* [What the task requires] Please repeat, precisely as written, only the lines from the one containing "Recover what was" through the last line of the records below, pictures omitted.

* [Information]

________

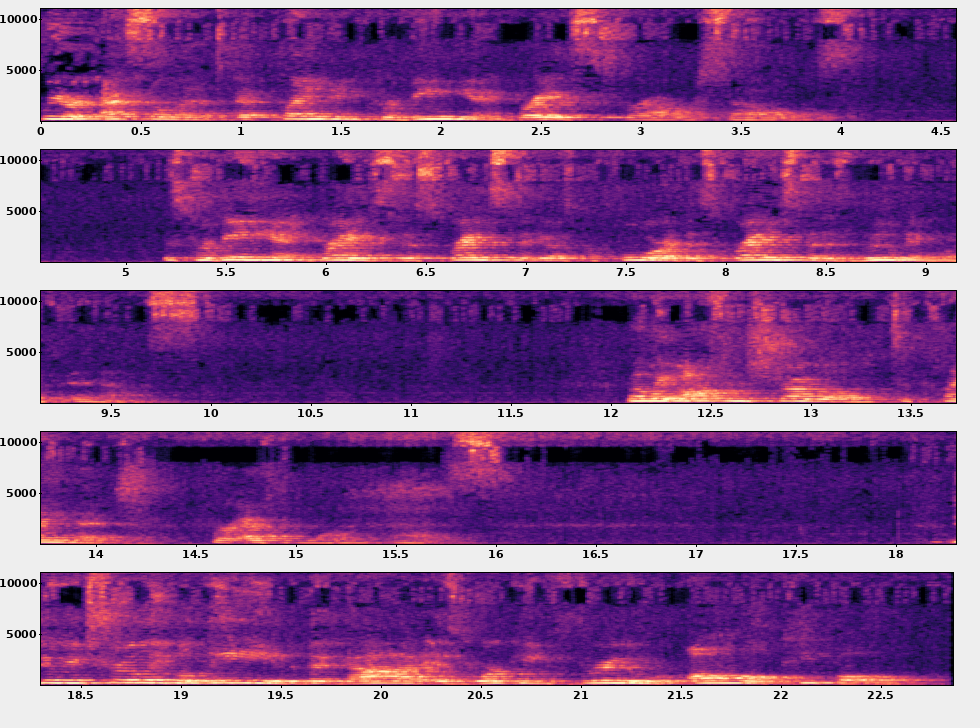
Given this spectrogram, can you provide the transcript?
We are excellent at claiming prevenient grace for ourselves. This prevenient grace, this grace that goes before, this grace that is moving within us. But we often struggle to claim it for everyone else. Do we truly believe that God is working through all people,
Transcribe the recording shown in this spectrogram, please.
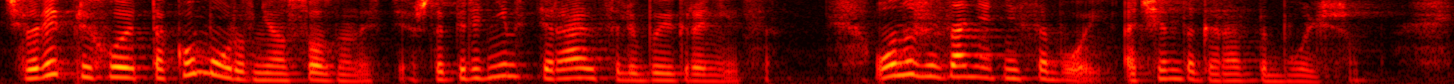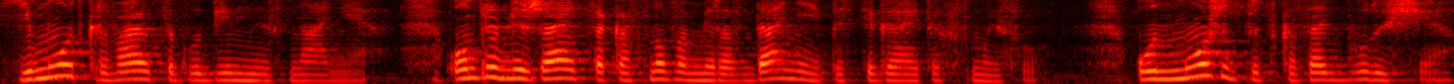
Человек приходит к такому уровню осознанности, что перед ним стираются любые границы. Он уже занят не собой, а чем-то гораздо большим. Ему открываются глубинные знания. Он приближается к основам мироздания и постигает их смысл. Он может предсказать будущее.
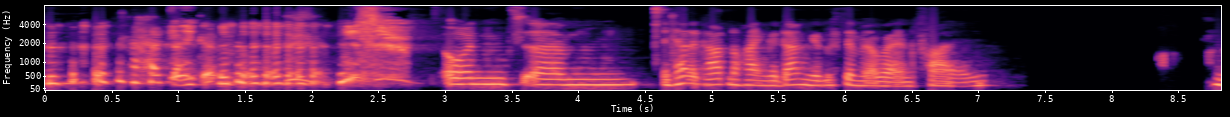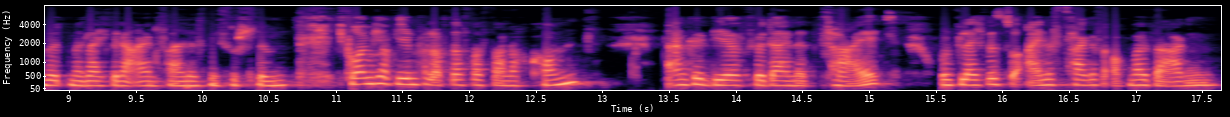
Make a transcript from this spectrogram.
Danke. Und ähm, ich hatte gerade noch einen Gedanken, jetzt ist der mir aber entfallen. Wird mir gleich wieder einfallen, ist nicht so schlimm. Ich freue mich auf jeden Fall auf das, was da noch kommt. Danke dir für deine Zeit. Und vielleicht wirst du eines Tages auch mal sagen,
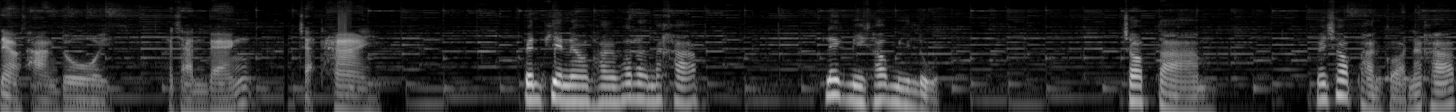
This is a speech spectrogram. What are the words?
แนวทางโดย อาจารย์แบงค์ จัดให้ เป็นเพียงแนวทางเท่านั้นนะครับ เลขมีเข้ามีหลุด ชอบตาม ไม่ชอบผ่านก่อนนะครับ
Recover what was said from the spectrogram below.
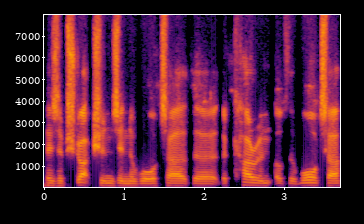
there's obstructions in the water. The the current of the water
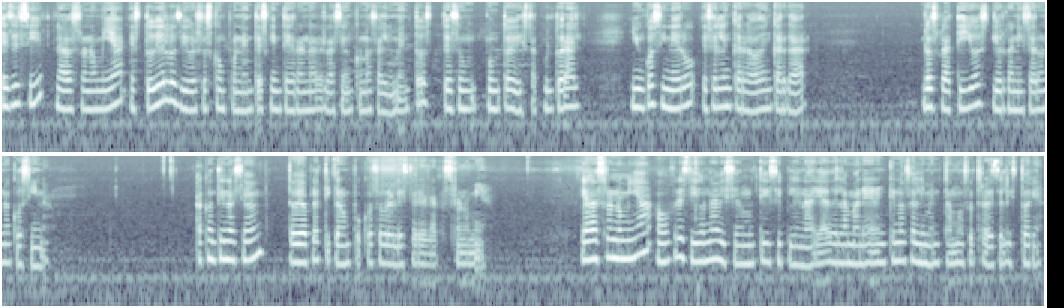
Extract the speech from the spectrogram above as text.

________

* [Finished exercise]
Recover what was said from the spectrogram below.
there's obstructions in the water. The the current of the water
Extract the speech from the spectrogram above as text.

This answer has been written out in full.